Don’t Judge A Book

Except I do, of course. And I bought this one because of three things: the title, the cover, and the recommendation. I didn’t know anything about it. 

We Are Never Meeting In Real Life was on a list of recommendations by Roxane Gay, who calls it “As close to perfect as an essay collection can get.”

I make a habit of not doing any research before I read a book, which sometimes is a good thing and sometimes blows up in my face. In this case, it worked out.

I had a moment of  complete meltdown when this happened. Roxane Gay retweeted me, Samantha replied, and I made a long low keening noise for approximately two and a half hours.

And at that point I was only seventeen pages in!

It kind of goes without saying that the book is hilarious. It tackles really difficult topics – poverty, abuse, health, being black in America, being queer. But it does so with such sharp wit, humour, self-awareness, and intelligence, that you feel incredibly engaged even when it’s tough. She never shoves you in a hole and leaves you there. It’s more like “Yo, check out this hole, it’s pretty shit, eh, lol.”

One such hole is her physical health. Again, as I said, I didn’t know anything about her, but in the third or second chapter, she starts to give information about various symptoms. And then it comes out – one of her diagnoses is arthritis.

I sat back in shock. I hardly read anything mainstream about someone with arthritis, and when I do, I will have sought it out. So to come across it in this way, almost as a footnote, was important for two reasons.

  1. Representation Is Important. To be able to see yourself in popular texts is really a watershed moment. I feel the same about other marginalized aspects of my identity, like being bisexual, but especially with this, because young people with arthritis are just not seen.
  2. It’s not centered as part of her narrative. It is there, it is important, she is clear about the ways in which it limits her life – but it’s not there as a definition. Which is extremely important to me because I don’t want my physical health to define me. I don’t want to be known for it. I need to talk about it, because I need people to understand why I live the way I do, or what I need, but I don’t it to be The Thing. And for Samantha, at least in the stories she tells about herself, it’s not.

I particularly enjoyed her take on relationships, including such gems as:

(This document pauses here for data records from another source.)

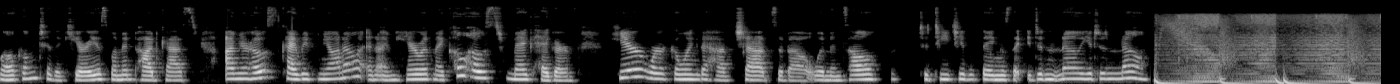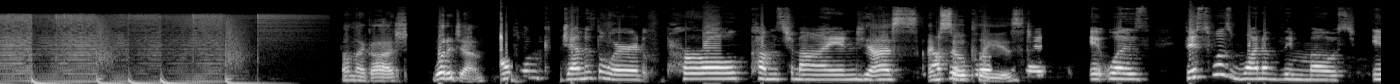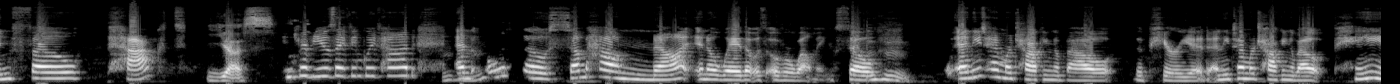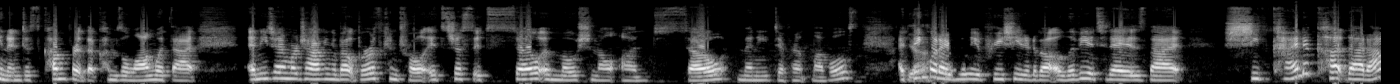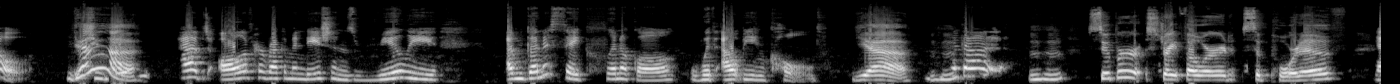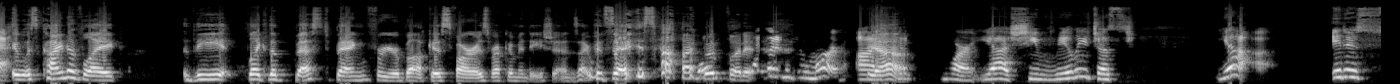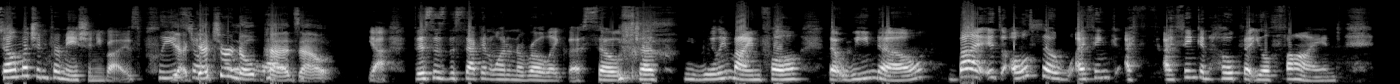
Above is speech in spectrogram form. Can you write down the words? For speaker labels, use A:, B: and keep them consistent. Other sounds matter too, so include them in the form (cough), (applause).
A: Welcome to the Curious Women podcast. I'm your host, Kylie Fignano, and I'm here with my co host, Meg Hager. Here we're going to have chats about women's health to teach you the things that you didn't know you didn't know.
B: Oh my gosh. What a gem.
A: I think gem is the word. Pearl comes to mind.
B: Yes, I'm so pleased.
A: It was, this was one of the most info packed
B: Yes.
A: interviews I think we've had, mm-hmm. and also somehow not in a way that was overwhelming. So, mm-hmm. anytime we're talking about the period, anytime we're talking about pain and discomfort that comes along with that, anytime we're talking about birth control, it's just, it's so emotional on so many different levels. I yeah. think what I really appreciated about Olivia today is that she kind of cut that out.
B: Yeah.
A: She kept all of her recommendations really, I'm going to say clinical without being cold.
B: Yeah.
A: Mm-hmm. that.
B: Mm-hmm. Super straightforward, supportive.
A: Yes.
B: It was kind of like the like the best bang for your buck as far as recommendations. I would (laughs) say is how I would put it.
A: I couldn't agree more. I yeah. More. Yeah. She really just. Yeah. It is so much information, you guys. Please.
B: Yeah. Get your notepads out
A: yeah, this is the second one in a row like this. So (laughs) just be really mindful that we know, but it's also, I think, I, I think and hope that you'll find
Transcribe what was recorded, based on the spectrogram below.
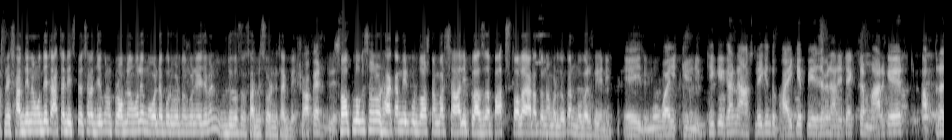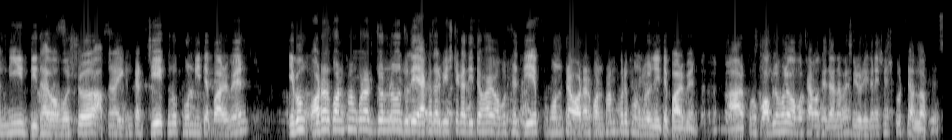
আপনি সাত দিনের মধ্যে টাচা ডিসপ্লে ছাড়া যে কোনো প্রবলেম হলে মোবাইলটা পরিবর্তন করে নিয়ে যাবেন দুই বছর সার্ভিস ওয়ারেন্টি থাকবে। শপ অ্যাড্রেস সব লোকেশন হলো ঢাকা মিরপুর দশ নম্বর শাহালি প্লাজা পাঁচ তলা আটাত্তর নম্বর দোকান মোবাইল ক্লিনিক এই যে মোবাইল ক্লিনিক ঠিক এখানে আসলে কিন্তু ভাইকে পেয়ে যাবেন আর এটা একটা মার্কেট আপনারা নির্দ্বিধায় অবশ্য আপনারা এখানকার যে কোনো ফোন নিতে পারবেন। এবং অর্ডার কনফার্ম করার জন্য যদি এক হাজার বিশ টাকা দিতে হয়, অবশ্যই দিয়ে ফোনটা অর্ডার কনফার্ম করে ফোনগুলো নিতে পারবেন। আর কোনো প্রবলেম হলে অবশ্যই আমাকে জানাবেন। ভিডিওটি এখানে শেষ করছি। আল্লাহ হাফেজ।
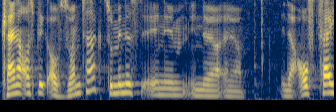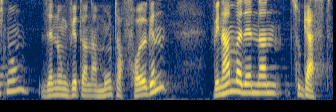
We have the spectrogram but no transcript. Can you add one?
kleiner Ausblick auf Sonntag, zumindest in, dem, in der äh, in der Aufzeichnung. Sendung wird dann am Montag folgen. Wen haben wir denn dann zu Gast?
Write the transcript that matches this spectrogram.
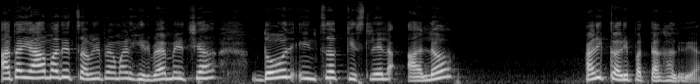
आता यामध्ये चवीप्रमाणे हिरव्या मिरच्या दोन इंच किसलेलं आलं आणि कढीपत्ता घालूया.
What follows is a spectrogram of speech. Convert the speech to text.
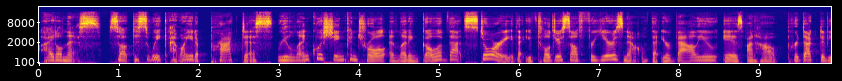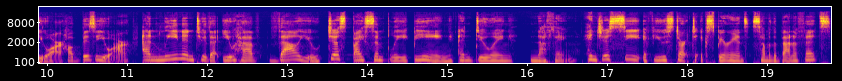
idleness. So this week, I want you to practice relinquishing control and letting go of that story that you've told yourself for years now that your value is on how productive you are, how busy you are, and lean into that you have value just by simply being and doing nothing and just see if you start to experience some of the benefits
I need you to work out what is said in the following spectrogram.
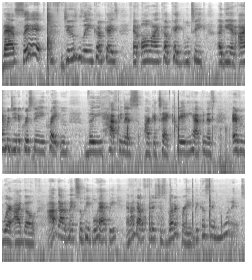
That's it. Gina's Cuisine Cupcakes and online cupcake boutique. Again, I'm Regina Christine Crayton, the happiness architect, creating happiness everywhere I go. I've got to make some people happy, and I got to finish this buttercream because they want it.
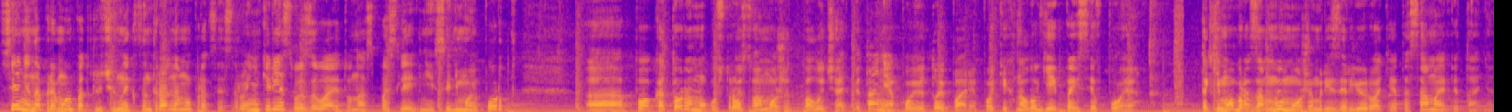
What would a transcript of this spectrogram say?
Все они напрямую подключены к центральному процессору. Интерес вызывает у нас последний седьмой порт, э, по которому устройство может получать питание по витой паре по технологии Passive PoE. Таким образом, мы можем резервировать это самое питание.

“But I’m going to need you to love me on the bus, dude. And first thing in the morning. Also, when I’m drunk and refuse to shut up about getting McNuggets from the drive-thru. When I fall asleep in the middle of that movie you paid extra to see in IMAX. When I wear the flowered robe I got at Walmart and the sweatpants I made into sweatshorts to bed. When I am blasting “More and More” by Blood Sweat & Tears at seven on a Sunday morning while cleaning the kitchen and fucking up your mom’s frittata recipe. When I bring a half dozen gross, mangled kittens home to foster for a few nights and they shit everywhere and pee on your side of the bed. When I go “grocery shopping” and come back with only a bag of Fritos and five pounds of pork tenderloin. When I’m sick and stumbling around the crib with half a roll of toilet paper shoved in each nostril. When I beg you fourteen times to read something I’ve written, then get mad when you tell me what you don’t like about it and I call you an uneducated idiot piece of shit. Lovebird city.”

The final titular essay – We Are Never Meeting In Real Life – served an equal amount of truth and hyperbole and left me in hysterics. When she describes the anxiety induced by voice mails – “I’m depressed, man! Please don’t ever leave me a voice mail! Lexapro has yet to cure the existentialist horror that is modern telecommunications,” I felt like I had never related to anyone more. Which is, I guess, how a lot of people feel and why the book as done so well. The chapter, which boils down to “I’m funny on the internet, please don’t ever actually talk to me,” is exactly how I feel. Not that I’m funny. But I’m ok at the words thing when I can write them down. When I have to speak them, I suck.

Real Life, man. That shit’s Not For Beginners.